This is the final stretch of the 2019 Practice Characteristics Survey. Pathologists can shape the CAP’s advocacy priorities by providing pathology practice data regarding recent economic, demographic, and market trends. The survey is open through May 22.
Respondents who complete the survey by May 22 are still eligible for the grand prize drawing for an Apple Watch® Series 4 wrist-wearable device. This week’s winner is Jose E. Olivella, MD, FCAP, from Boynton Beach, FL, who is the winner of a $150 Amazon gift card.
If you have not received your invitation, please contact us at firstname.lastname@example.org. This survey is available to board-certified pathologists who are currently practicing in the US. The survey excludes full-time retirees, pathologists practicing in different countries, and junior members of the CAP.

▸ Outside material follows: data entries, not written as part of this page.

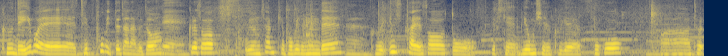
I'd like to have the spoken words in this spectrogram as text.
그 네이버에 제품이 뜨잖아, 그죠? 네. 그래서 우연찮게 보게 됐는데 음. 그 인스타에서 또 이렇게 미용실 그게 보고 아, 저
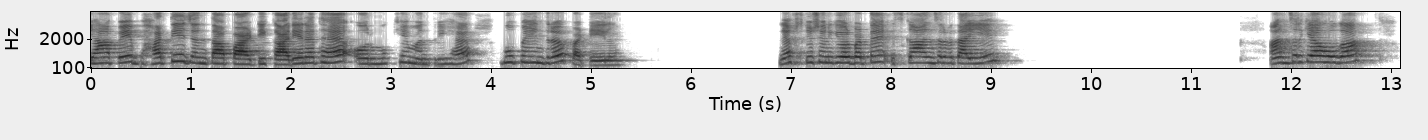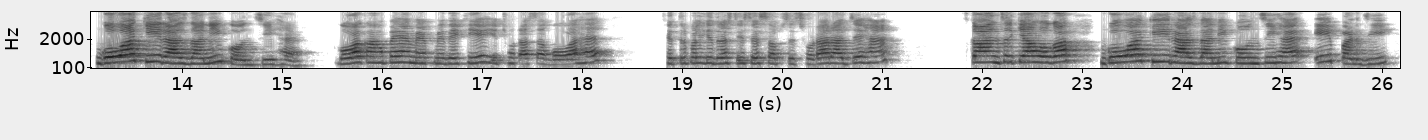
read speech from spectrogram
यहाँ पे भारतीय जनता पार्टी कार्यरत है और मुख्यमंत्री है भूपेंद्र पटेल। नेक्स्ट क्वेश्चन की ओर बढ़ते हैं। इसका आंसर बताइए। आंसर क्या होगा? गोवा की राजधानी कौन सी है? गोवा कहाँ पे है? मैप में देखिए, ये छोटा सा गोवा है। क्षेत्रफल की दृष्टि से सबसे छोटा राज्य है। इसका आंसर क्या होगा? गोवा की राजधानी कौन सी है? A, Panaji,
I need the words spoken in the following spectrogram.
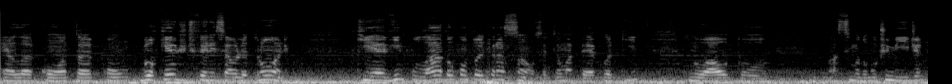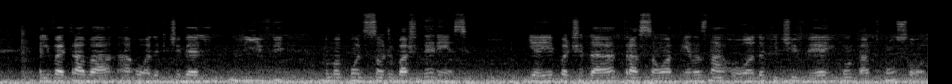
Ela conta com bloqueio de diferencial eletrônico, que é vinculado ao controle de tração. Você tem uma tecla aqui no alto, acima do multimídia, ele vai travar a roda que estiver livre numa condição de baixa aderência. E aí para te dar tração apenas na roda que tiver em contato com o solo.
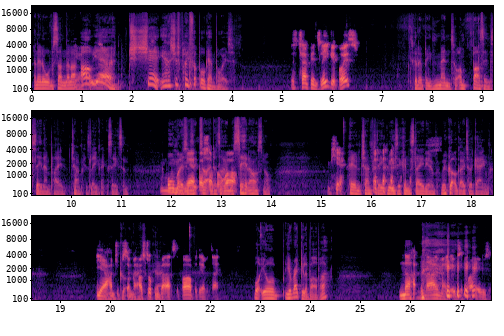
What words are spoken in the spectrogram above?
and then all of a sudden they're like, Yeah. "Oh yeah, shit, yeah, let's just play football again, boys." It's Champions League, it boys. It's going to be mental. I'm buzzing to see them play Champions League next season. Almost Mm, yeah, as excited as I am as seeing Arsenal Yeah, hearing the Champions League music in the stadium. We've got to go to a game. Yeah, hundred percent. I was talking about that to the barber the other day. What your your regular barber? No, no, mate. It was a, it was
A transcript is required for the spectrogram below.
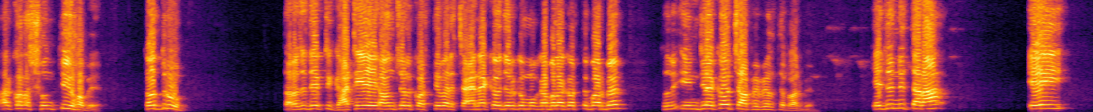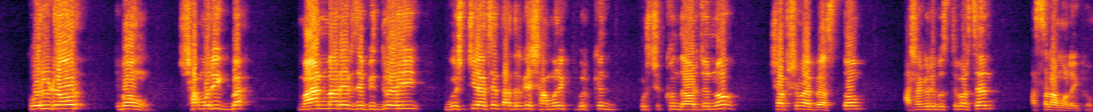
তার কথা শুনতেই হবে। তদ্রুপ তারা যদি একটি ঘাঁটি এই অঞ্চল করতে পারে, চায়নাকেও যেরকম মোকাবেলা করতে পারবে তো ইন্ডিয়াকেও চাপে ফেলতে পারবে। এই জন্যই তারা এই করিডোর এবং সামরিক বা মায়ানমারের যে বিদ্রোহী গোষ্ঠী আছে, তাদেরকে সামরিক প্রশিক্ষণ দেওয়ার জন্য সবসময় ব্যস্ত। আশা করি বুঝতে পারছেন। আসসালামু আলাইকুম।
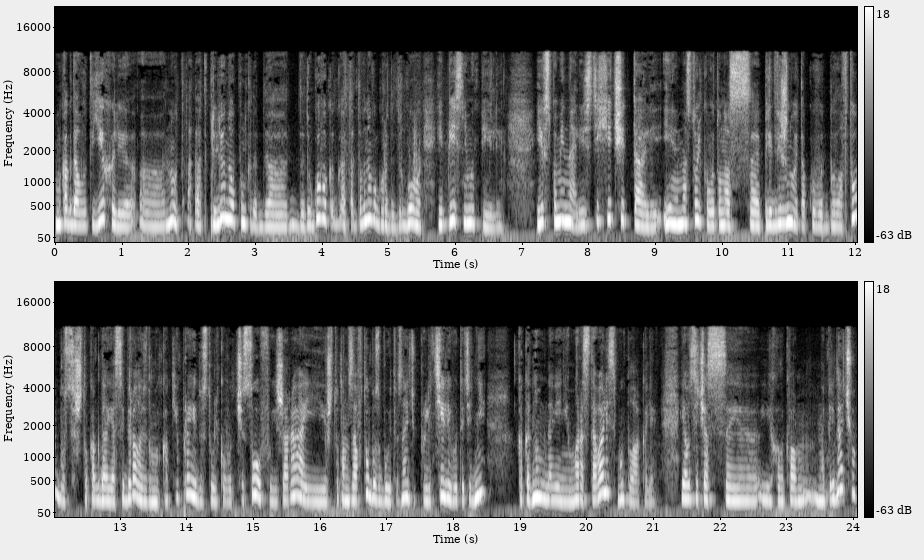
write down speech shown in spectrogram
Мы когда вот ехали а, ну, от, от определенного пункта до, до другого, от одного города до другого, и песни мы пели, и вспоминали, и стихи читали, и настолько вот у нас передвижной такой вот был автобус, что когда я собиралась, думаю, как я проеду столько вот часов, и жара, и что там за автобус будет, вы знаете, пролетели вот эти дни, как одно мгновение. Мы расставались, мы плакали. Я вот сейчас э, ехала к вам на передачу,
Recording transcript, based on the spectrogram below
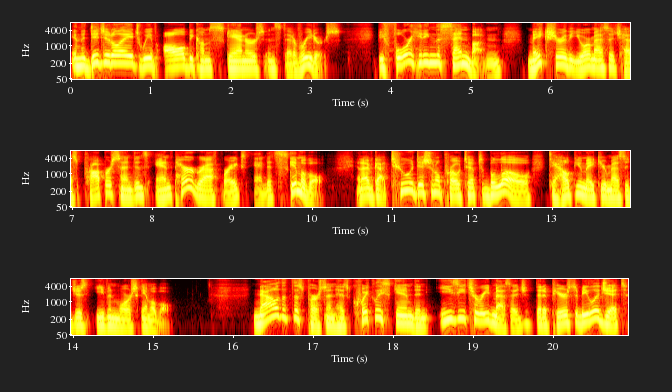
In the digital age, we've all become scanners instead of readers. Before hitting the send button, make sure that your message has proper sentence and paragraph breaks and it's skimmable. And I've got two additional pro tips below to help you make your messages even more skimmable. Now that this person has quickly skimmed an easy to read message that appears to be legit,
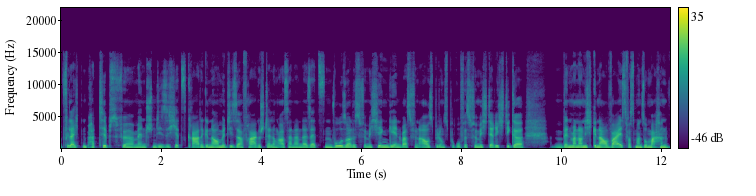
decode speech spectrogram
vielleicht ein paar Tipps für Menschen, die sich jetzt gerade genau mit dieser Fragestellung auseinandersetzen? Wo soll es für mich hingehen? Was für ein Ausbildungsberuf ist für mich der richtige? Wenn man noch nicht genau weiß, was man so machen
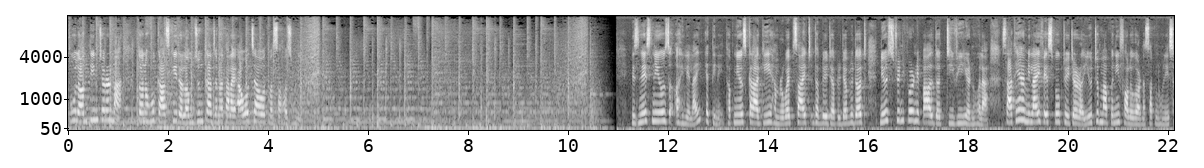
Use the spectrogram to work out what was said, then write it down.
पुल अन्तिम चरणमा तनहु कास्की र लमजुङका जनतालाई आवत जावतमा सहज हुने। बिजनेस न्युज अहिलेलाई यति नै। थप न्युजका लागि हाम्रो website W dot news twenty four Nepal dot TV हेर्नुहोला। साथै हामीलाई फेसबुक ट्विटर र युट्युबमा पनि फलो गर्न सक्नुहुनेछ।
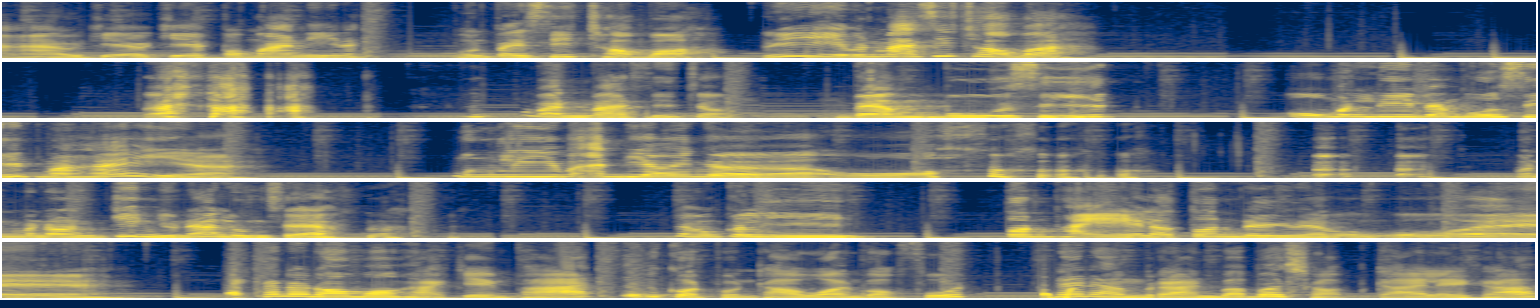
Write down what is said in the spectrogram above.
อ่าโอเคโอเค ประมาณนี้นะมันไปซีช็อปเหรอ นี่มันมาซีช็อปว่ะ มันมาซีช็อปแบมบูซีดโอ้มันรีแบมบูซีดมาให้อะ มึงรีมาอันเดียวเองเหรอ โอ้ มันมานอนกิ้งอยู่หน้าลุงแซมแล้วมันก็รี ต้นไผ่ให้เราต้นหนึ่งนะผมโอ้ย ถ้าน้องๆมองหาเกมพาร์ทหรือกดผลทาวอนบอกฟุตแนะนำร้าน Barber Shop ได้เลยครับ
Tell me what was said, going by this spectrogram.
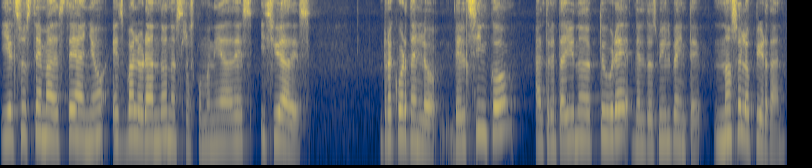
y el subtema de este año es Valorando nuestras comunidades y ciudades. Recuérdenlo, del 5 al 31 de octubre del 2020. No se lo pierdan.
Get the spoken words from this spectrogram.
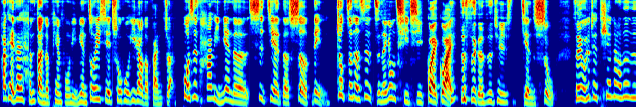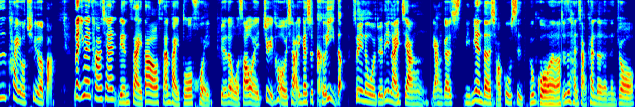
它可以在很短的篇幅里面做一些出乎意料的反转，或者是它里面的世界的设定，就真的是只能用奇奇怪怪这四个字去简述。所以我就觉得天哪，真的是太有趣了吧！那因为它现在连载到三百多回，觉得我稍微剧透一下应该是可以的，所以呢，我决定来讲两个里面的小故事。如果呢，就是很想看的人呢，就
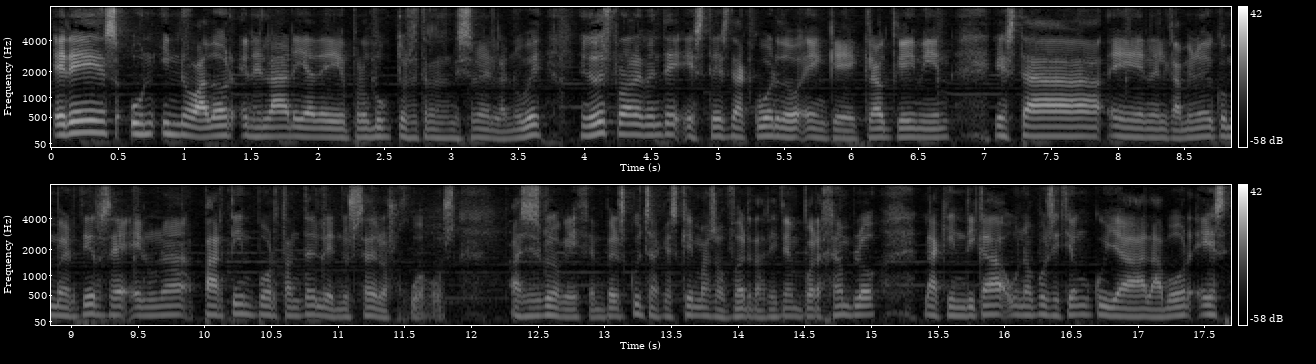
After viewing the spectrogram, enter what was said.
Eres un innovador en el área de productos de transmisión en la nube, entonces probablemente estés de acuerdo en que cloud gaming está en el camino de convertirse en una parte importante de la industria de los juegos. Así es lo que dicen. Pero escucha, que es que hay más ofertas. Dicen, por ejemplo, la que indica una posición cuya labor es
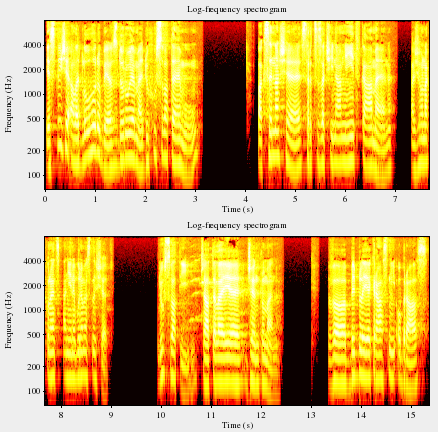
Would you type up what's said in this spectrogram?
Jestliže ale dlouhodobě vzdorujeme Duchu Svatému, pak se naše srdce začíná měnit v kámen, až ho nakonec ani nebudeme slyšet. Duch Svatý, přátelé, je gentleman. V Bibli je krásný obraz,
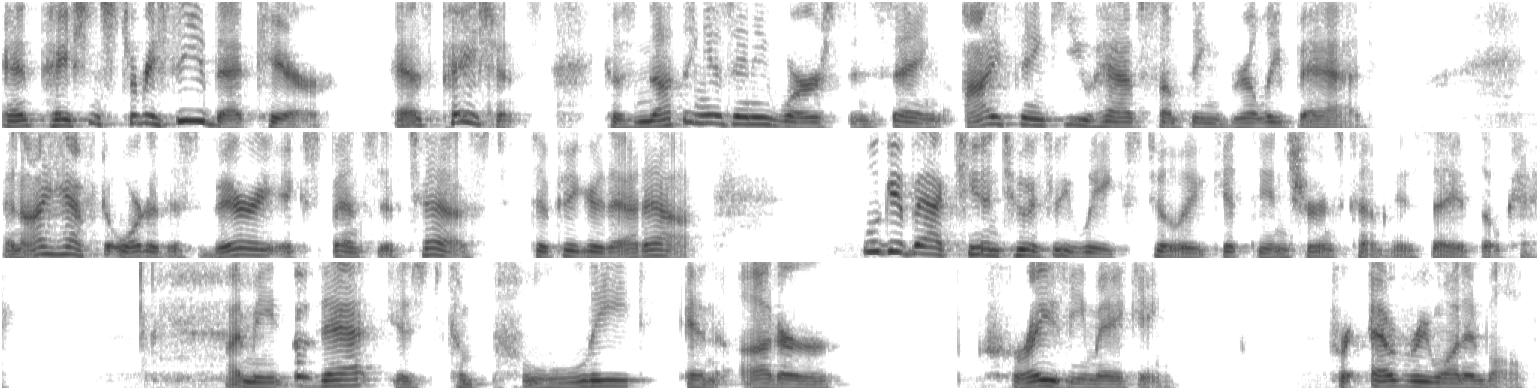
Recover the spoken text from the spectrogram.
and patients to receive that care as patients. Because nothing is any worse than saying, I think you have something really bad and I have to order this very expensive test to figure that out. We'll get back to you in two or three weeks till we get the insurance company to say it's okay. I mean, that is complete and utter crazy making for everyone involved.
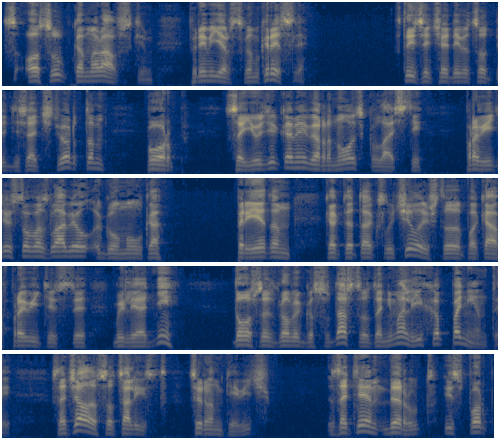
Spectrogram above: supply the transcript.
с Осупком Равским в премьерском кресле. В 1954 Порп с союзниками вернулась к власти. Правительство возглавил Гумулка. При этом как-то так случилось, что пока в правительстве были одни, должность главы государства занимали их оппоненты. Сначала социалист Циранкевич, затем Берут из Порп,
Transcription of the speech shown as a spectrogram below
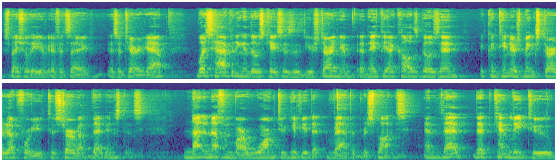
especially if it's a esoteric app. What's happening in those cases is you're starting an API calls goes in, a container is being started up for you to serve up that instance. Not enough of them are warm to give you that rapid response, and that that can lead to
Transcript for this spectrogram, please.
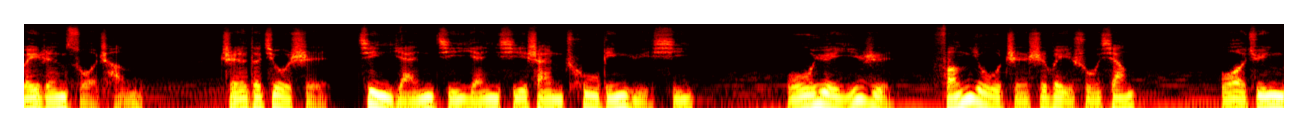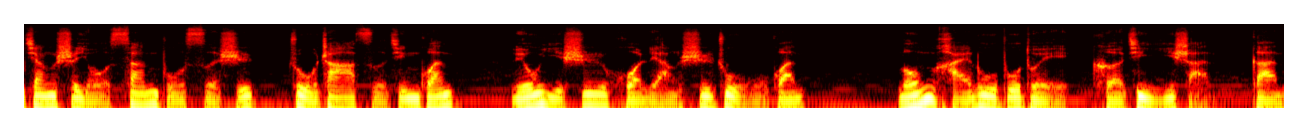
为人所成，指的就是晋言及阎锡山出兵豫西。五月一日，冯佑指示魏书香，我军将时有三部四师驻扎紫荆关，留一师或两师驻武关，陇海路部队可进宜陕甘。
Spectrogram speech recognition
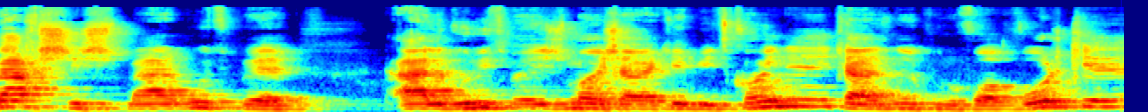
بخشش مربوط به الگوریتم اجماع شبکه بیت کوینه که از نوع proof of work ه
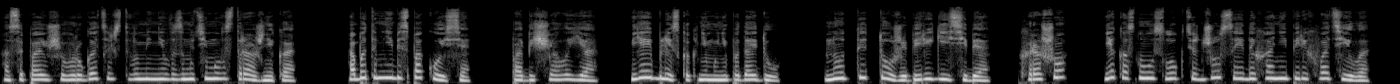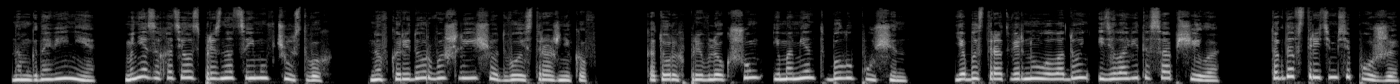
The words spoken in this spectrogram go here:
осыпающего ругательствами невозмутимого стражника. «Об этом не беспокойся», — пообещала я. «Я и близко к нему не подойду. Но ты тоже береги себя, хорошо?» Я коснулась локтя Джоса и дыхание перехватило. На мгновение мне захотелось признаться ему в чувствах но в коридор вышли еще двое стражников, которых привлек шум, и момент был упущен. Я быстро отвернула ладонь и деловито сообщила. «Тогда встретимся позже».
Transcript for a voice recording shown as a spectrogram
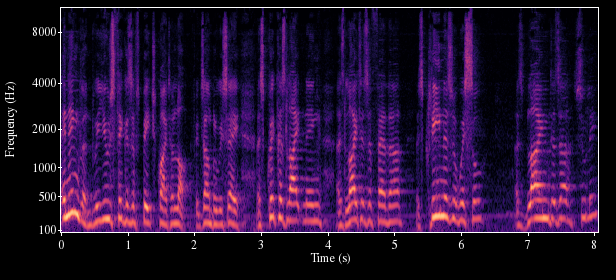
In England, we use figures of speech quite a lot. For example, we say, as quick as lightning, as light as a feather, as clean as a whistle, as blind as a suli.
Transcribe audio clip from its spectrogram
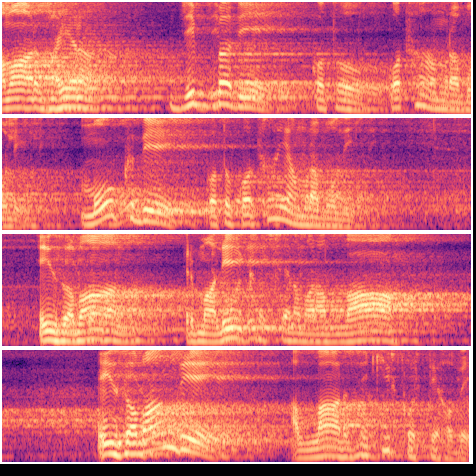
আমার ভাইয়েরা, জিব্বা দিয়ে কত কথা আমরা বলি, মুখ দিয়ে কত কথাই আমরা বলি। এই জবান এর মালিক হচ্ছেন আমার আল্লাহ। এই জবান দিয়ে আল্লাহর জিকির করতে হবে।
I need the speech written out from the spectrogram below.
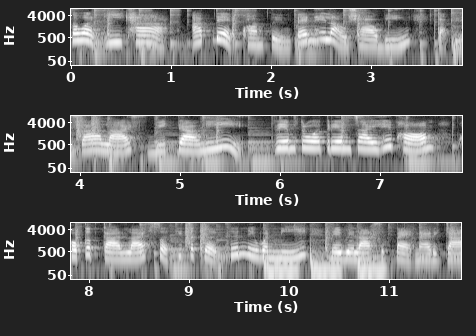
สวัสดีค่ะ อัปเดตความตื่นเต้นให้เหล่าชาวบิง กับลิซ่าไลฟ์วิดดาวนี่ เตรียมตัวเตรียมใจให้พร้อมพบกับการไลฟ์สดที่จะเกิดขึ้นในวันนี้ในเวลา 18 นาฬิกา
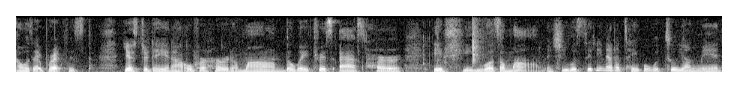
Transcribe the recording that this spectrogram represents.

The survey should not take more than 15 minutes to complete. The CAP will share the survey findings in a full report and provide early access to the data to those who finish the survey. If you have not received your invitation, you can take the survey.